In the near future, I plan to go into detail (great detail!) about how much Squaresoft’s action RPG Secret of Mana means to me. For now, I’m content to say this much:
1) The game’s on mobile, and it’s a pretty good port! The graphics have been updated to match the modern Mana-style games, and the AI’s been updated to add some intelligence to the zombies that stagger behind you in the SNES version of the game. Oh, and the sound’s been fixed so that sound effects don’t interrupt the game’s music. This is good, because:
2) Secret of Mana’s soundtrack is sublime.

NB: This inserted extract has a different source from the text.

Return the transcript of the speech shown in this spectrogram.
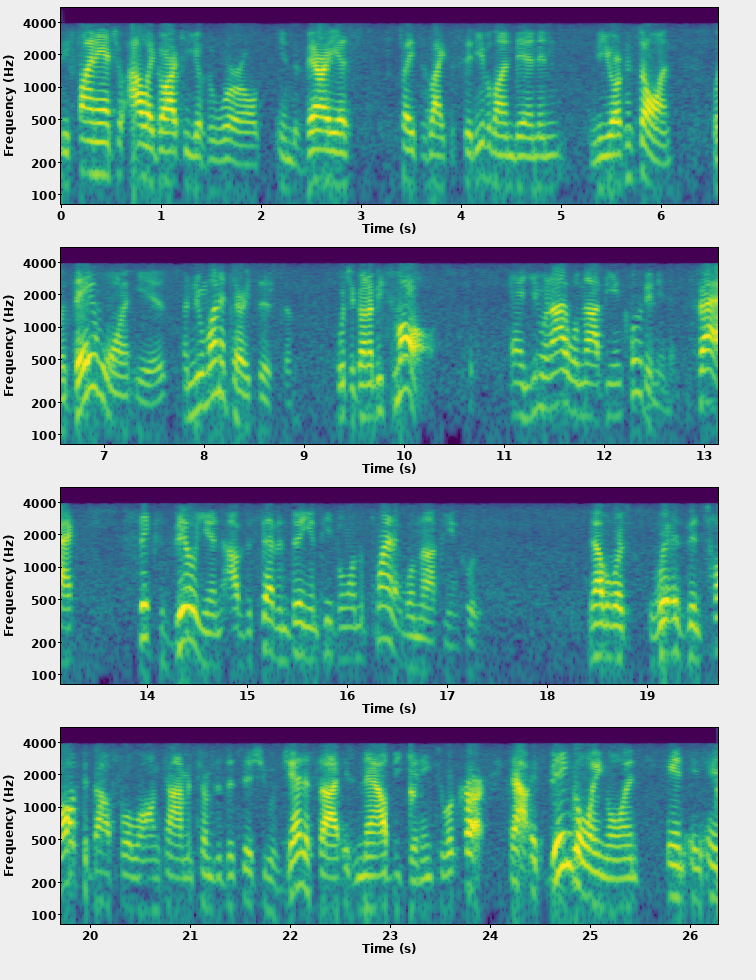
the financial oligarchy of the world in the various places like the City of London and New York and so on, what they want is a new monetary system, which are going to be small, and you and I will not be included in it. In fact, six billion of the seven billion people on the planet will not be included. In other words, what has been talked about for a long time in terms of this issue of genocide is now beginning to occur. Now, it's been going on in in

Composed by Hiroki Kikuta, Secret of Mana is one of those games that leaves me with a blank expression and a slack jaw whenever you ask me, “What’s your favourite piece of music from the game?” I don’t know. I just don’t know. Though most games have me jamming the “Start” button before they can offer me a single chord of title screen music, I’m not ashamed to admit that whenever I play Secret of Mana, I almost always let its title music, Fear of the Heavens play out. And it makes my heart flutter Every. Damn. Time.

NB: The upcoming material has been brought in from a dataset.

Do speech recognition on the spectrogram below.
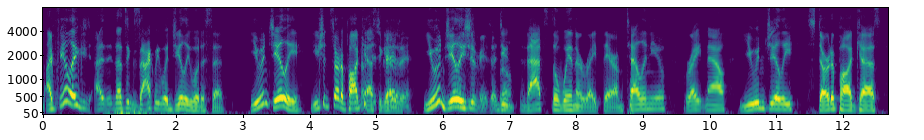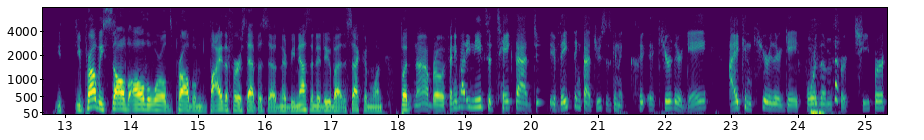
I feel like I, that's exactly what Jilly would have said. You and Jilly, you should start a podcast she's together. crazy. You and Jilly should, crazy, dude. That's the winner right there. I'm telling you right now. You and Jilly start a podcast. You you probably solve all the world's problems by the first episode, and there'd be nothing to do by the second one. But Nah, bro. If anybody needs to take that, ju- if they think that juice is gonna cu- cure their gay, I can cure their gay for them for cheaper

WHAT IS THAT WHALE. I don’t know. I love it.
Secret of Mana was my first Squaresoft RPG back when I was young and I thought a plot about a boy with a missing mother was epic. But whenever I play the game I still find myself engaged, and I believe it’s because the soundtrack is a big, big, hook.
Consider the piece A Curious Tale, which plays whenever you’re in towns owned by the Empire. I was surprised to see these cities are clean, orderly, and prosperous — being a huge Dragon Warrior fan up until that point (and beyond), I expected ruination and decay wherever evil lurked. A Curious Tale indicates there’s no immediate danger, but still makes it clear you’re in potentially hostile territory and you need to watch your step.
Secret of Mana’s expert delivery of mixed emotions and messages via music is why I’m featuring Meridian Dance in this Let’s Listen. The final boss, the Mana Beast, is a conflicting foe. It’s not evil, but neither will it be stopped in its mission to scorch the world and restore the balance of Mana. It’s a necessary but troubling fight, and boy, are you outclassed. It’s no wonder Meridian Dance is so energetic, so epic, but avoids any tones suggesting the Mana Beast is wrong.
If you need a comparison, the music accompanying the fight with the second-to-last boss, Thanatos — a being of pure, demonic evil — leaves you with zero doubt that you’re fighting an ages-old lich who inexplicably stole a jacket from David Bowie.
By the way, Secret of Mana has a lot of tracks that play once during very short cinema segments. One of those tracks is The Curse, which plays right before Thanatos launches himself at you. Without mincing words: It’s creepy as hell. If you ever find yourself stumbling in the dark and your memory helpfully dredges up The Curse, you’re well within your rights to poop your pants.
What an amazing collection of beautiful sounds.
One more thing
A Bell is Tolling.